OLATHE, Kan.—A student shot and wounded an administrator and a school resource officer Friday at a suburban Kansas City high school, and the student also was wounded when the officer returned fire, authorities said.
The male student at Olathe East High School was taken into custody, Olathe police Sgt. Joel Yeldell said, and all three are expected to survive. No other students were injured, he said. Police have not identified the suspect.
Yeldell said the school resource officer notified dispatch over the radio just after 10:30 a.m. that he and an administrator had been shot and wounded by a student in the office. The resource officer said he returned fire, according to Yeldell, shooting and wounding the student.
“I’ve been shot,” the resource officer told dispatchers on radio traffic captured by Broadcastify.com.
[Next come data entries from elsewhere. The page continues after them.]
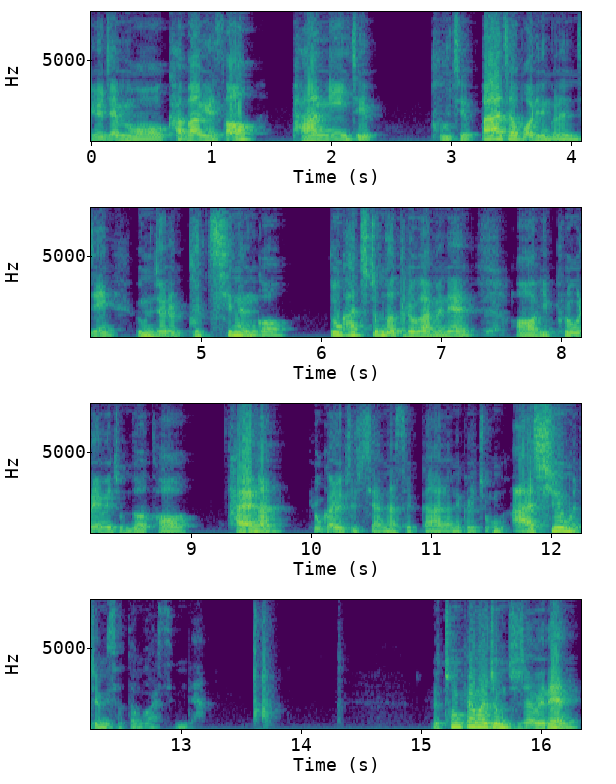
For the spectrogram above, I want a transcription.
예를 들면 뭐, 가방에서 방이 이제 부재 빠져버리는 거라든지, 음절을 붙이는 거, 또 같이 좀 더 들어가면은, 어, 이 프로그램에 좀더더 다양한 효과를 주지 않았을까라는 그런 조금 아쉬움은 좀 있었던 것 같습니다. 총평을 좀 주자면은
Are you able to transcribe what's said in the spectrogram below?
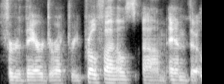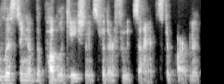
for their directory profiles um, and the listing of the publications for their food science department.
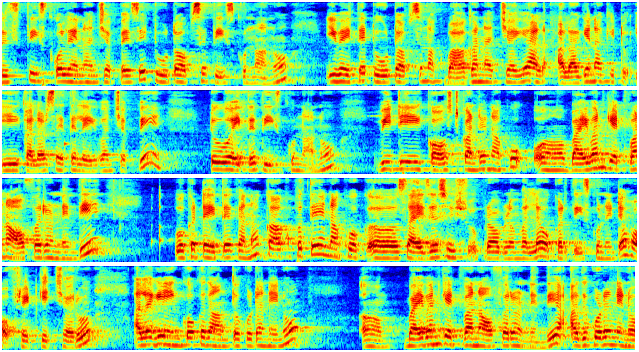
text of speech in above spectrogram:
రిస్క్ తీసుకోలేను అని చెప్పేసి టూ టాప్సే తీసుకున్నాను. ఇవైతే టూ టాప్స్ నాకు బాగా నచ్చాయి. అలాగే నాకు ఇటు ఈ కలర్స్ అయితే లేవని చెప్పి టూ అయితే తీసుకున్నాను. వీటి కాస్ట్ కంటే నాకు buy one get one offer ఉండింది. ఒకటైతే కన్నా కాకపోతే నాకు ఒక సైజెస్ ఇష్యూ ప్రాబ్లం వల్ల ఒకటి తీసుకునింటే హాఫ్ రేట్కి ఇచ్చారు. అలాగే ఇంకొక దాంతో కూడా నేను buy one get one offer ఉండింది. అది కూడా నేను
The officer then said he had applied a tourniquet to himself and that the suspect’s firearm had been secured, The Kansas City Star reported.
The dispatcher responded: “We got a lot of help headed that way.”
The Johnson County Sheriff’s Office identified the resource officer on Twitter as Erik Clark, who has 15 years of service and seven years as a school resource officer.
Yeldell did not provide additional information on what prompted the shooting.
“The good news is that no students were injured,” Yeldell said at a news conference. “We have an SRO it sounds like that did his job so that’s great news and the injuries are expected to be survivable.”
Yeldell said the student is an adult. The county prosecutor’s office declined to comment Friday on potential charges.
Overland Park Regional Medical Center said in a statement that one of the three people wounded is in critical condition. The other two have been discharged. The statement said the families are requesting privacy.
Susan Burgett told The Associated Press she was panicked when she heard about a shooting at the school of her 16-year-old daughter, Emerson Burgett. Her daughter texted immediately to tell her she was safe.
“The first thought was to panic and imagine that there is a shooter in the hallway and kids screaming but that wasn’t what happened thank God,” she said while waiting to be reunited with her at the staging site. “That is just what we are used to seeing. There are so many shootings all the time that it is such a sad reality that this is what we have to live with.”
She said her husband was concerned their daughter would have a panic attack but she didn’t think that would happen because “the kids just expect this. They hear about it all the time.”
“It’s terrifying but at the same time I want to see my child. That is the main thing.”
Agents with the Bureau of Alcohol, Tobacco, Firearms and Explosives were on the scene to help with the investigation. No information was immediately available on the type of firearm used, said John Ham, a spokesman for the ATF in Kansas City. He added that police would release those details when they are available.
Olathe Public Schools said in a tweet that Olathe East High School, which has an enrollment of 1,900, was put on lockdown after the shooting.
“Please know that law enforcement is on site and the building is secured,” the district said.
Police asked parents and the public to stay away from the school and had them pick up their children elsewhere. The district also said it was making counselors available.
By Heather Hollingsworth